From where I stand, for women, transitioning from external enhancements to internal wellbeing feels like the natural progression. Based on history, it seems a safe bet women are more than ready to embark on this journey and try something new that works, even (and maybe even more so) if that’s neurotechnology.

3. Investing in themselves has historically paid off for women

Now, this paragraph is a bit problematic, which I’m saying not to avoid criticism or to get away with it easily but, because of my anthropological training, I felt the need to be true to the language that women that I’ve interviewed or spoken casually to about the work that Samphire does over the last two years have used to describe how they think, feel and act with regards to spending money on themselves, and on the categories of spending on themselves.

In general, a trend that unfortunately still seems to permeate the way women think of themselves is that tacit norms around appearance, behaviour, propriety and effort govern career, social and romantic options. Women, having masterfully navigated these tacit norms, understand the subtle game of investing into high-leverage behaviours better than most.

At the same time, there is a co-incidence of women’s increasing economic, social and political power, driven by increased female workforce participation and a rise (even if still meagre) in women in executive and board positions. These women are proactively investing in their health, beauty, and overall wellness, as evidenced by the rise in luxury brands and the fact that things like thermo fractional facials exist. However, I’m making a simple point that it would be remiss to say that this is merely about aesthetics or feeling good — these investments are intimately tied to professional advancements. By the way, the Economist did multiple series showing that is actually (and unfortunately) the case, feel free to explore here.

One of our early testers, reading a book on entrepreneurship as she tries the predecessor to Samphire’s FireBand.

Similarly to how being ‘pretty’ or ‘taking care of herself’ have been rewarded in women’s careers, so have their characteristics of being in control, thinking logically and not being swayed by emotions.
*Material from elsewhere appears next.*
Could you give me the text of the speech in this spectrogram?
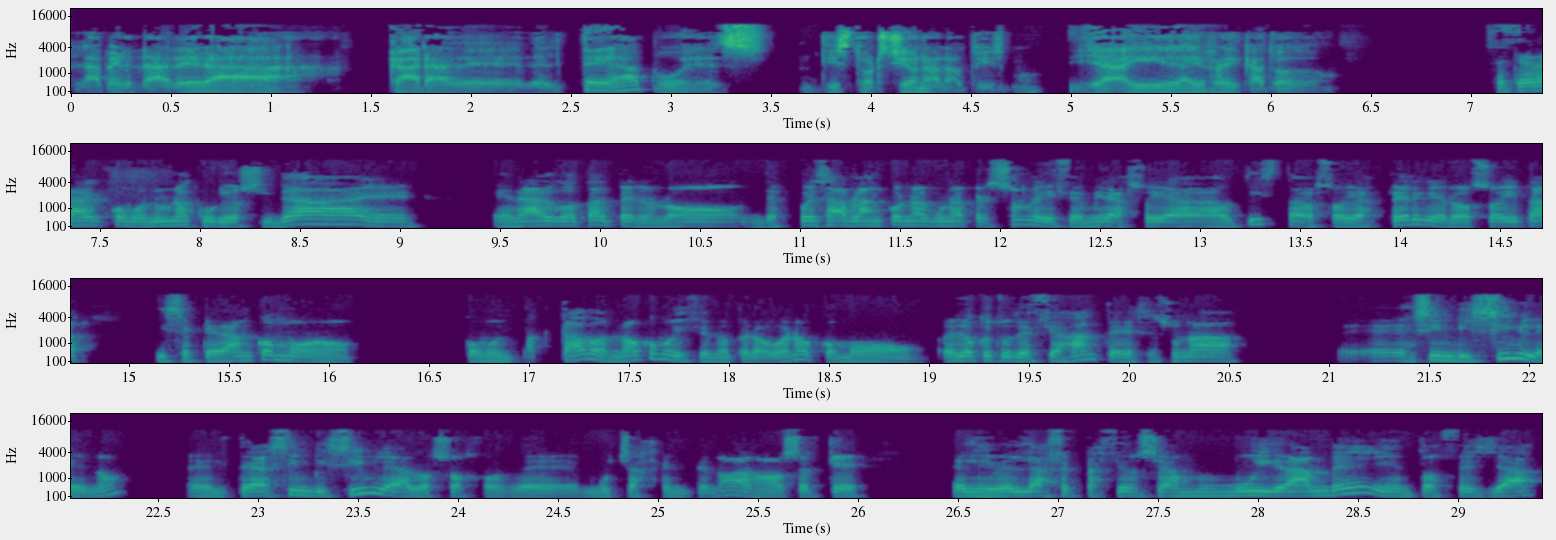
la verdadera cara del TEA, pues distorsiona el autismo. Y ahí, ahí radica todo. Se queda como en una curiosidad, en algo tal, pero no, después hablan con alguna persona y dicen, mira, soy autista o soy Asperger o soy tal, y se quedan como, como impactados, ¿no? Como diciendo, pero bueno, como es lo que tú decías antes, es una, es invisible, ¿no? El TEA es invisible a los ojos de mucha gente, ¿no? A no ser que el nivel de afectación sea muy grande y entonces ya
However, while this is a whole topic to be tackled separately, here is where neurotechnology can provide women with a method to not be un-emotional or think logically all the time — but rather, like with any other technology they seem to have embraced, to give them the sense of control over nature.

As an innovative field, neurotechnology can provide tools to enhance cognitive functions, manage stress, and boost mental wellness. It essentially serves as a cerebral ‘beauty treatment,’ and women, as adept forward-thinkers keen to control their destinies in anything from contraception to board room seats, are quick to recognize its immense value.

By embracing neurotech for mental wellness, women not only prioritize their health but also amplify productivity, bolster efficiency, and build resilience against workplace stressors. Moreover, their commitment to personal growth and wellness cultivates professional respect and trust. Women understand that, in a society where their perceived imperfections are consistently stigmatized — irrespective of their roles as mothers, bosses, or partners — these mental and physical improvements are not just welcome but essential. They are ready to pay the premium for this investment, seeing its promise of personal and professional payoffs.

It’s no wonder, then, that after encountering all this I came to believe that women will be the early adopters of neurotechnology. This investment, promising both personal and professional returns, is too enticing to overlook. As we navigate this promising future, I’m therefore confident that women will not just be a part of the narrative, but will be its forefront, writing what neurotechnology that is part of everyday life looks like.



Emilė Radytė

Neuroscientist trained in Harvard and Oxford. Co-founder & CEO @Samphire Neuroscience. Women's health, psychiatry innovation and neurodiversity advocate.